Earlier this week, I offered my one and only prediction for 2010: “Event Processing transcends niche status, to well-recognized & adopted business technique for real-time visibility & responsiveness.”
Mark Palmer, CEO of StreamBase, stopped by to offer 9 points of CEP momentum, primarily from the Streambase point of view, but included some broader milestones, such as the recent publication of Roy Schulte and Mani Chandy’s Event Processing book.
In addition, Mark alluded to big forthcoming announcements. One of which, I have to imagine, is yesterday’s announcement that Streambase was named a 2010 World Economic Forum Technology Pioneer:
“StreamBase Systems, a leading provider of Complex Event Processing (CEP) technology, announced today that it has been named a 2010 Technology Pioneer by the World Economic Forum. Candidates for this prestigious award are nominated by the world’s leading technology experts and judged by a distinguished panel appointed by the World Economic Forum. As a recipient of the Technology Pioneer award StreamBase will attend the 2010 World Economic Forum meeting in Davos, Switzerland. Recipients of the Technology Pioneer award include Google, Mozilla, PayPal and Twitter.
“We congratulate the newly selected Technology Pioneers for their remarkable achievements and welcome them to the wider community of the World Economic Forum. During these difficult times, we are certain that the technologies driven by these visionary companies will contribute to the next wave of growth, with the innovative and entrepreneurial spirit that characterizes them,” said André Schneider, Managing Director and Chief Operating Officer of the World Economic Forum.”
The World Economic Forum describes the Technology Pioneers Program as follows:
“The Technology Pioneers programme is the World Economic Forum's way of identifying and integrating those companies – normally in a start-up phase or in their first rounds of financing – from around the world that are involved in the design and development of new technologies. The innovations of these companies reflect society’s attempts to harness, adapt and use technology to change and improve the way business and society operate.”
The Technology Pioneers 2010:
“The 26 companies selected as Technology Pioneers 2010 represent some of the most innovative start-ups from around the globe whose innovations will have a critical impact on the future of business and society.

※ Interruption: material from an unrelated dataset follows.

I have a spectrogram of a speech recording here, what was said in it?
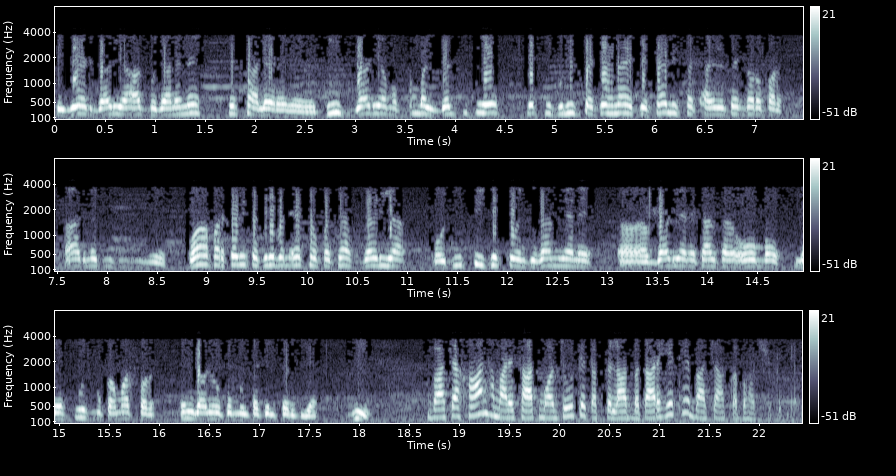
ब्रिगेड गाड़ियाँ आग बुझाने में हिस्सा ले रहे हैं। तीस गाड़ियाँ मुकम्मल जल चुकी है, जबकि पुलिस का कहना है कि चालीस टैंकरों पर आग लगी हुई है। वहाँ पर करीब तकरीबन एक सौ पचास गाड़ियाँ मौजूद थी, जिसको इंतजामिया ने गाड़ियाँ निकालकर वो महफूज मुकाम पर इन गाड़ियों को मुंतकिल कर दिया। जी। बादशाह खान हमारे साथ मौजूद थे, तफसलात बता रहे थे। बादशाह आपका बहुत शुक्रिया।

The Technology Pioneers 2010 are active in areas such as cloud computing and open source application management, social networking, financial inclusion through telecommunications, genome sequencing, responsive implants and wireless patient management solutions, waste remediation, fuel cell technology and the production of energy efficient building materials.”

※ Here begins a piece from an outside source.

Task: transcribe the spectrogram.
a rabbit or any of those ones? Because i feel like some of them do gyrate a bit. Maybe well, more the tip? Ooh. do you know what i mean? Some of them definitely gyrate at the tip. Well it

A report on the 2010 Program — Embracing Disruption: Redesigning the Future — is available as a pdf. From the introduction:
“Disruptors by definition rethink and redesign, be it business models, innovation paradigms or societal progress. By integrating the Technology Pioneers into the activities and initiatives of the World Economic Forum, notably to the Annual Meeting 2010, we are certain these disruptors will also live up to the challenge of contributing to rebuild and improve the state of the world.”
The StreamBase selection write-up:
“Traditional database systems cannot keep pace with the continuous data streams produced by global electronic transactions and sensor networks. So, in 2001, StreamBase’s future founders at MIT started work on the “Aurora” project to investigate the underlying principles required to design a new systems architecture for continuous real-time event data.
Before event processing, data had to be imported into a database, against which business intelligence queries were run to find patterns and answer questions. However, this approach did not offer actionable business intelligence due to the historical nature of databases, which produce answers long after data has been received.
Today, the deluge of continuous data streams from sensor networks and electronic transactions require immediate response. CEOs need real-time business information, governments need real-time intelligence, doctors need to track disease outbreaks in real time and traders in capital markets need to immediately identify trading opportunities. In these instances, each lost second costs money, lives or both.
Why the company is a pioneer: StreamBase’s customers span government, e-commerce and capital markets. Competitors include substantial players such as IBM, Oracle, Microsoft and Sybase; however, StreamBase has already raised US$ 37 million in venture capital and is attracting marquee customers such as the Chicago Mercantile Exchange, the Royal Bank of Canada, the online travel agency Orbitz.com and the National Security Agency.”
Not only is this award a tremendous win for StreamBase, it’s a recognition of the potential of event processing technologies and techniques “to change and improve the way business and society operate.”
Congratulations to Mark Palmer, Richard Tibbets and the entire StreamBase team.
For more information on what the award means for StreamBase, see Mark’s blog post. To learn about how the CME Group is using StreamBase, see my interview with Steve Goldman, Director of Enterprise Architecture, CME Group.